- EXERCISE: Your answer must be the records below, repeated exactly, with every picture left out.

- Saved entries:
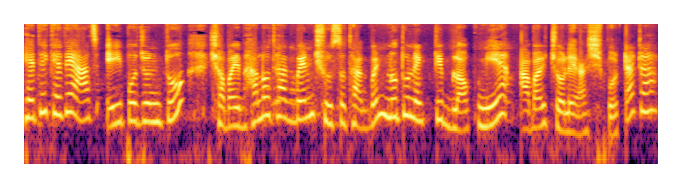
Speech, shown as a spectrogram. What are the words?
খেতে খেতে আজ এই পর্যন্ত। সবাই ভালো থাকবেন, সুস্থ থাকবেন। নতুন একটি ব্লগ নিয়ে আবার চলে আসব। টাটা!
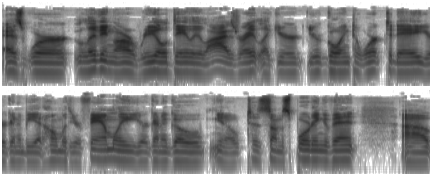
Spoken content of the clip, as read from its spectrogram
as we're living our real daily lives, right? Like you're you're going to work today, you're going to be at home with your family, you're going to go, you know, to some sporting event. Uh,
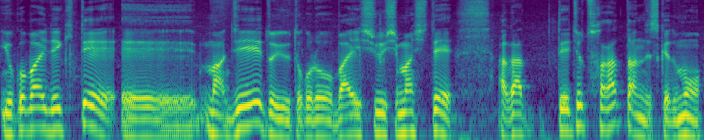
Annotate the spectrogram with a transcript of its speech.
横ばいできて、えーまあ、JA というところを買収しまして上がってちょっと下がったんですけども、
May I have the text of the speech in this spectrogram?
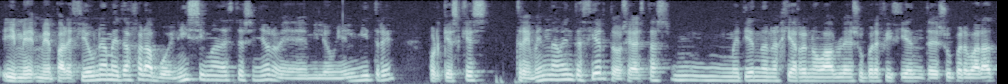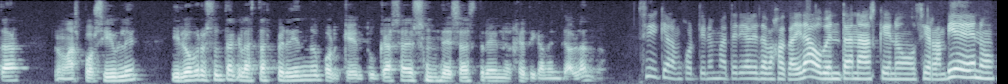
y me, pareció una metáfora buenísima de este señor, eh, Emilio Miguel Mitre, porque es que es tremendamente cierto. O sea, estás metiendo energía renovable súper eficiente, súper barata, lo más posible, y luego resulta que la estás perdiendo porque tu casa es un desastre energéticamente hablando. Sí, que a lo mejor tienes materiales de baja calidad o ventanas que no cierran bien o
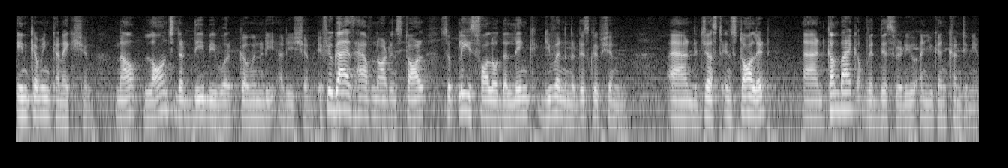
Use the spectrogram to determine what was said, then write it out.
incoming connection. Now launch the dbeaver community edition. If you guys have not installed so please follow the link given in the description and just install it and come back with this video and you can continue.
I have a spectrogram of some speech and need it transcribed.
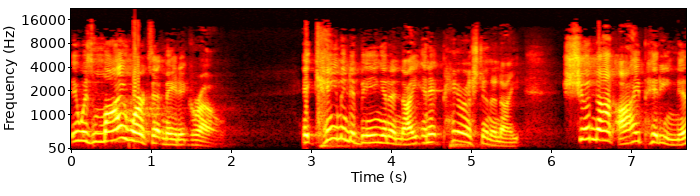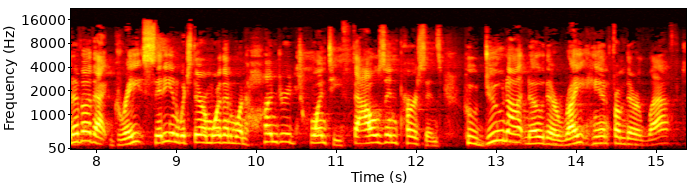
It was my work that made it grow. It came into being in a night, and it perished in a night. Should not I pity Nineveh, that great city in which there are more than 120,000 persons who do not know their right hand from their left,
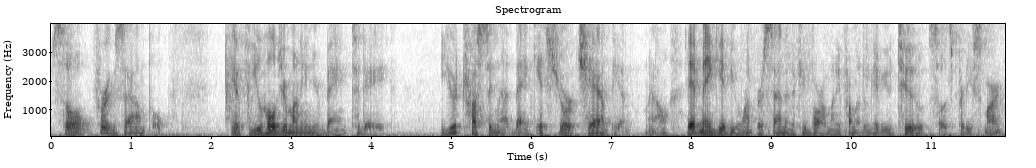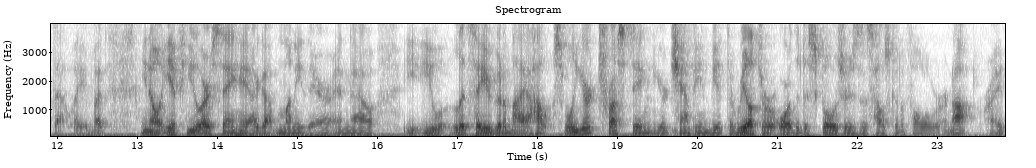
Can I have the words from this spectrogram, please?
So, for example, if you hold your money in your bank today, you're trusting that bank. It's your champion. You know, it may give you one percent, and if you borrow money from it, it'll give you two. So it's pretty smart that way. But you know, if you are saying, "Hey, I got money there," and now you, let's say you're going to buy a house, well, you're trusting your champion, be it the realtor or the disclosures, this house going to fall over or not, right?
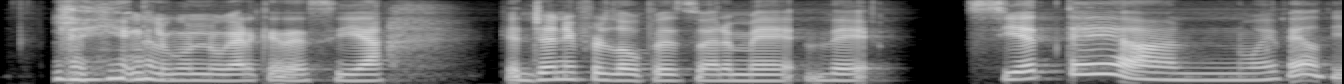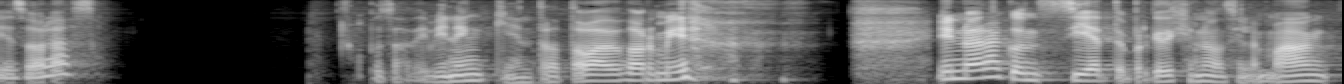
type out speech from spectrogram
leí en algún lugar que decía que Jennifer López duerme de 7 a 9 o 10 horas. Pues adivinen quién trataba de dormir. y no era con 7, porque dije, no, si la man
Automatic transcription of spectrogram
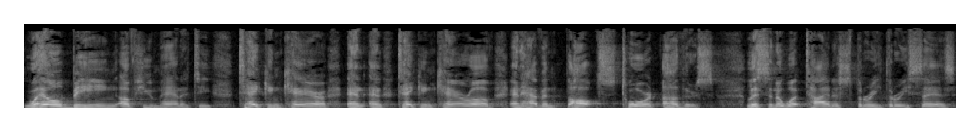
well-being of humanity, taking care and, and taking care of and having thoughts toward others. Listen to what Titus 3 3 says.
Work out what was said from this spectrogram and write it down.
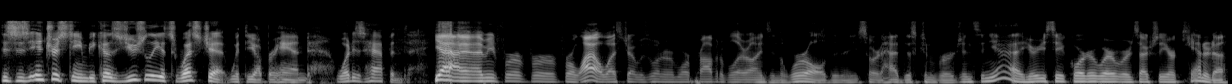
This is interesting because usually it's WestJet with the upper hand. What has happened? Yeah, I mean, for for for a while, WestJet was one of the more profitable airlines in the world, and then you sort of had this convergence. And yeah, here you see a quarter where, where it's actually Air Canada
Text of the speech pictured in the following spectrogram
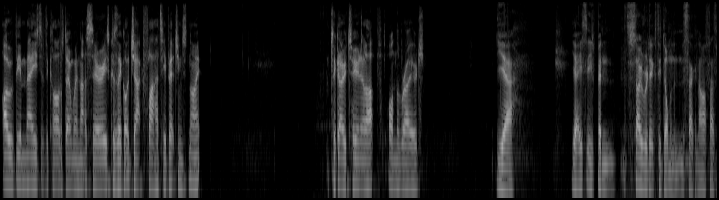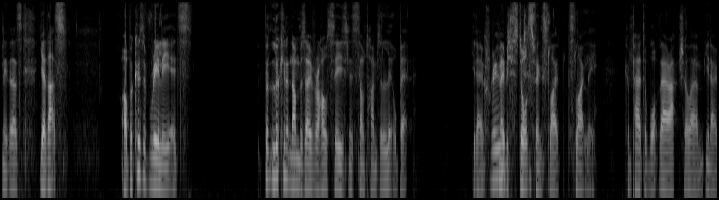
I would be amazed if the Cardinals don't win that series because they've got Jack Flaherty pitching tonight to go 2 0 up on the road. Yeah. Yeah, he's he's been so ridiculously dominant in the second half, hasn't he? That's yeah, that's oh because of really it's but looking at numbers over a whole season is sometimes a little bit you know, Crude. maybe distorts things slight, slightly compared to what their actual um, you know,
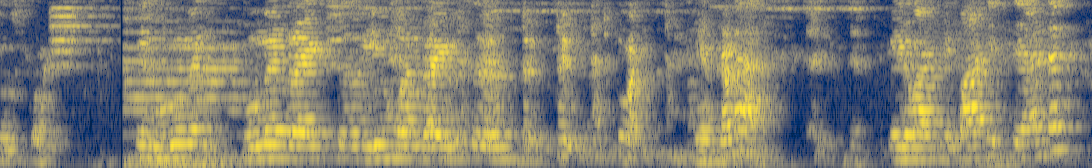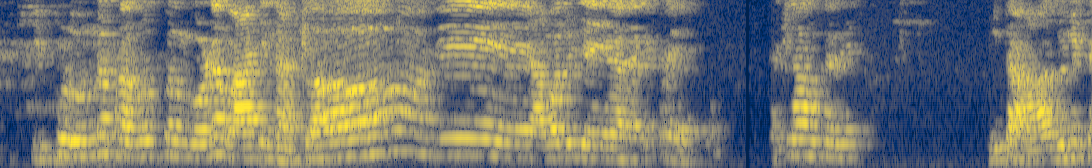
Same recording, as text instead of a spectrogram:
చూసుకోండి. ఈ women women rights human rights ఎక్కడ? మీరు వాటిని పాటిస్తే అంటే ఇప్పుడు ఉన్న ప్రభుత్వం కూడా వాటిని అట్లాగే అమలు చేయాలని ప్రయత్నం. ఎట్లా అవుతుంది? ఇంత ఆధునిక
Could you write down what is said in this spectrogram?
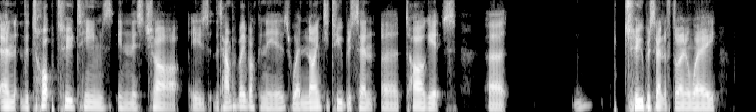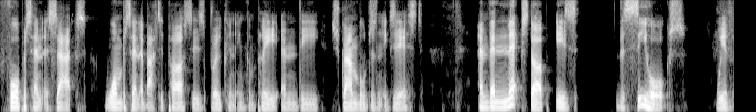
and the top two teams in this chart is the Tampa Bay Buccaneers, where 92% uh, targets, uh, 2% of thrown away, 4% of sacks, 1% of batted passes, broken, incomplete, and the scramble doesn't exist. And then next up is the Seahawks with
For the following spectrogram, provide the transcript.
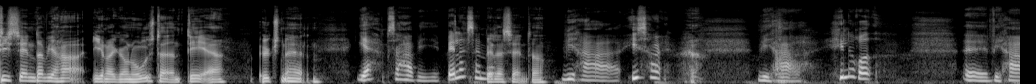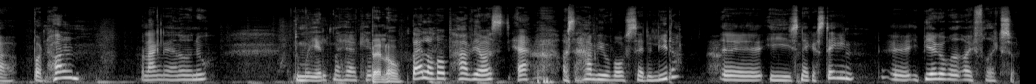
de center, vi har i Region Hovedstaden, det er Øksnehallen, Ja, så har vi Bella Center. Bella Center. Vi har Ishøj. Ja. Vi har Hillerød. Øh, vi har Bornholm. Hvor langt er jeg nået nu? Du må hjælpe mig her, Kjeld. Ballerup. Ballerup har vi også, ja. Og så har vi jo vores satellitter øh, i Snækkersten, øh, i Birkerød og i Frederikssund.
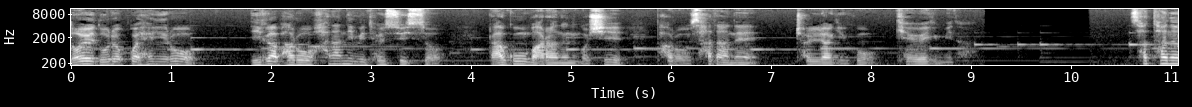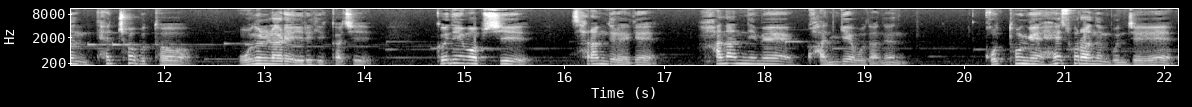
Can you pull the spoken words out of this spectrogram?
너의 노력과 행위로 네가 바로 하나님이 될 수 있어. 라고 말하는 것이 바로 사단의 전략이고 계획입니다. 사탄은 태초부터 오늘날에 이르기까지 끊임없이 사람들에게 하나님의 관계보다는 고통의 해소라는 문제에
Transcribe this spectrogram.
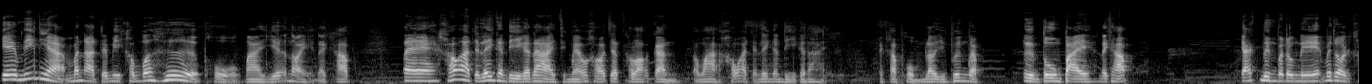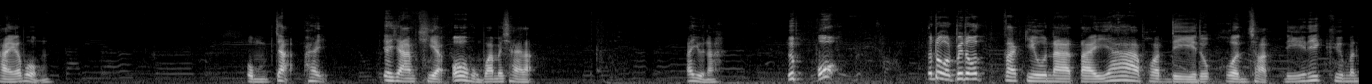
เกมนี้เนี่ยมันอาจจะมีคำว่าเฮ่อโผล่มาเยอะหน่อยนะครับ แต่เขาอาจจะเล่นกันดีก็ได้ ถึงแม้ว่าเขาจะทะเลาะกัน แต่ว่าเขาอาจจะเล่นกันดีก็ได้นะครับ ผมเราอย่าเพิ่งแบบตื่นตูมไปนะครับแก๊กดึงไปตรงนี้ไม่โดนใครครับผม ผมจะพยายามเคลียร์โอ้ผมว่าไม่ใช่ละ ได้อยู่นะอึ๊บโอ้กระโดดไปโดนสกิลนาตาย่าพอดีทุกคนช็อตนี้นี่คือมัน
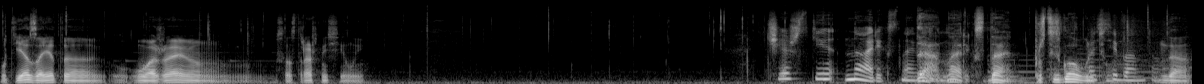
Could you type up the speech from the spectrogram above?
Вот я за это уважаю со страшной силой. Чешский Нарикс, наверное. Да, Нарикс, да. Просто из головы вылетел. Спасибо, Антон. Да.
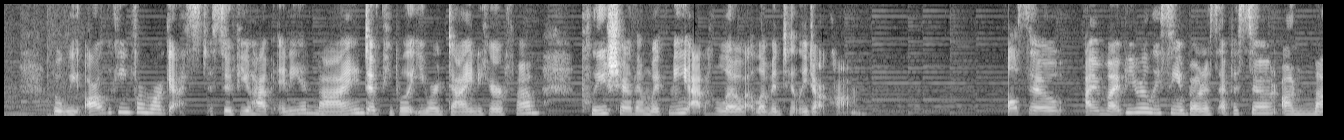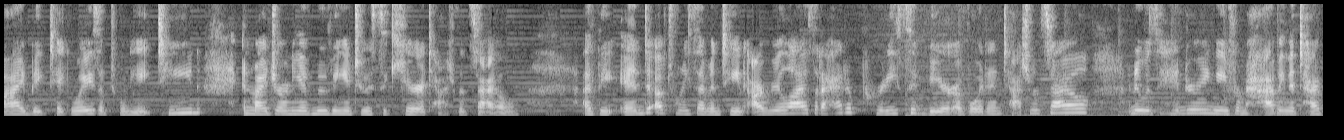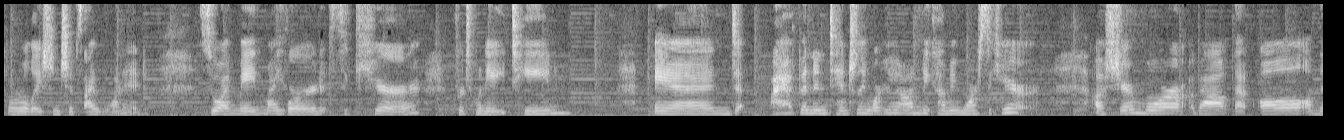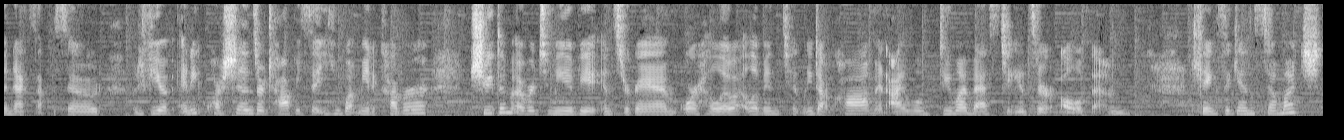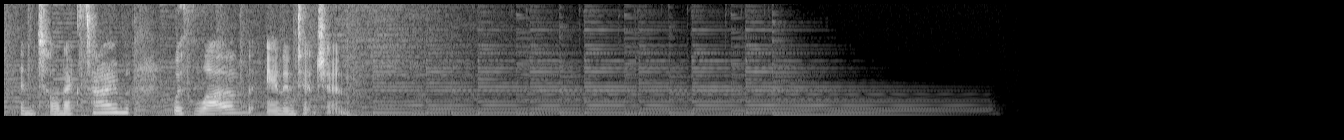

- RESPONSE:
Speech, shown as a spectrogram. What are the words?
খেতে খেতে আজ এই পর্যন্ত। সবাই ভালো থাকবেন, সুস্থ থাকবেন। নতুন একটি ব্লগ নিয়ে আবার চলে আসব। টাটা!
Spoken content of the clip, as read from its spectrogram
as we're living our real daily lives, right? Like you're you're going to work today, you're going to be at home with your family, you're going to go, you know, to some sporting event. Uh,
Annotate the spectrogram with a transcript of its speech.
横ばいできて、えーまあ、JA というところを買収しまして上がってちょっと下がったんですけども、
May I have the text of the speech in this spectrogram?
y me, pareció una metáfora buenísima de este señor, eh, Emilio Miguel Mitre, porque es que es tremendamente cierto. O sea, estás metiendo energía renovable súper eficiente, súper barata, lo más posible, y luego resulta que la estás perdiendo porque tu casa es un desastre energéticamente hablando. Sí, que a lo mejor tienes materiales de baja calidad o ventanas que no cierran bien o
Use the spectrogram to determine what was said, then write it out.
incoming connection. Now launch the dbeaver community edition. If you guys have not installed so please follow the link given in the description and just install it and come back with this video and you can continue.
I have a spectrogram of some speech and need it transcribed.
It was my work that made it grow. It came into being in a night, and it perished in a night. Should not I pity Nineveh, that great city in which there are more than 120,000 persons who do not know their right hand from their left,
Can I have the words from this spectrogram, please?
So, for example, if you hold your money in your bank today, you're trusting that bank. It's your champion. You know, it may give you one percent, and if you borrow money from it, it'll give you two. So it's pretty smart that way. But you know, if you are saying, "Hey, I got money there," and now you, let's say you're going to buy a house, well, you're trusting your champion, be it the realtor or the disclosures, this house going to fall over or not, right?
type out speech from spectrogram
leí en algún lugar que decía que Jennifer López duerme de 7 a 9 o 10 horas. Pues adivinen quién trataba de dormir. y no era con 7, porque dije, no, si la man
Automatic transcription of spectrogram
well-being of humanity, taking care and, and taking care of and having thoughts toward others. Listen to what Titus 3 3 says.
Work out what was said from this spectrogram and write it down.
This is interesting because usually it's WestJet with the upper hand. What has happened? Yeah, I mean, for for for a while, WestJet was one of the more profitable airlines in the world, and then you sort of had this convergence. And yeah, here you see a quarter where, where it's actually Air Canada
Text of the speech pictured in the following spectrogram
I would be amazed if the Cardinals don't win that series because they've got Jack Flaherty pitching tonight to go 2 0 up on the road. Yeah. Yeah, he's he's been so ridiculously dominant in the second half, hasn't he? That's yeah, that's oh because of really it's but looking at numbers over a whole season is sometimes a little bit you know, Crude. maybe distorts things slight, slightly compared to what their actual um, you know,
Same recording, as text instead of a spectrogram:
చూసుకోండి. ఈ women women rights human rights ఎక్కడ? మీరు వాటిని పాటిస్తే అంటే ఇప్పుడు ఉన్న ప్రభుత్వం కూడా వాటిని అట్లాగే అమలు చేయాలని ప్రయత్నం. ఎట్లా అవుతుంది? ఇంత ఆధునిక
Could you write down what is said in this spectrogram?
and the top two teams in this chart is the Tampa Bay Buccaneers, where 92% uh, targets, uh, 2% of thrown away, 4% of sacks, 1% of batted passes, broken, incomplete, and the scramble doesn't exist. And then next up is the Seahawks with
For the following spectrogram, provide the transcript.
de center, vi har i Region Hovedstaden, det er Øksnehallen, Ja, så har vi Bella Center. Bella Center. Vi har Ishøj. Ja. Vi har Hillerød. Øh, vi har Bornholm. Hvor langt er jeg nået nu? Du må hjælpe mig her, Kjeld. Ballerup. Ballerup har vi også, ja. Og så har vi jo vores satellitter øh, i Snækkersten, øh, i Birkerød og i Frederikssund.
Can you pull the spoken words out of this spectrogram?
너의 노력과 행위로 네가 바로 하나님이 될 수 있어. 라고 말하는 것이 바로 사단의 전략이고 계획입니다. 사탄은 태초부터 오늘날에 이르기까지 끊임없이 사람들에게 하나님의 관계보다는 고통의 해소라는 문제에
Transcribe this spectrogram.
เกมนี้เนี่ยมันอาจจะมีคำว่าเฮ่อโผล่มาเยอะหน่อยนะครับ แต่เขาอาจจะเล่นกันดีก็ได้ ถึงแม้ว่าเขาจะทะเลาะกัน แต่ว่าเขาอาจจะเล่นกันดีก็ได้นะครับ ผมเราอย่าเพิ่งแบบตื่นตูมไปนะครับแก๊กดึงไปตรงนี้ไม่โดนใครครับผม ผมจะพยายามเคลียร์โอ้ผมว่าไม่ใช่ละ ได้อยู่นะอึ๊บโอ้กระโดดไปโดนสกิลนาตาย่าพอดีทุกคนช็อตนี้นี่คือมัน
Could you type up the speech from the spectrogram above?
Вот я за это уважаю со страшной силой. Чешский Нарикс, наверное. Да, Нарикс, да. Просто из головы вылетел. Спасибо, Антон. Да.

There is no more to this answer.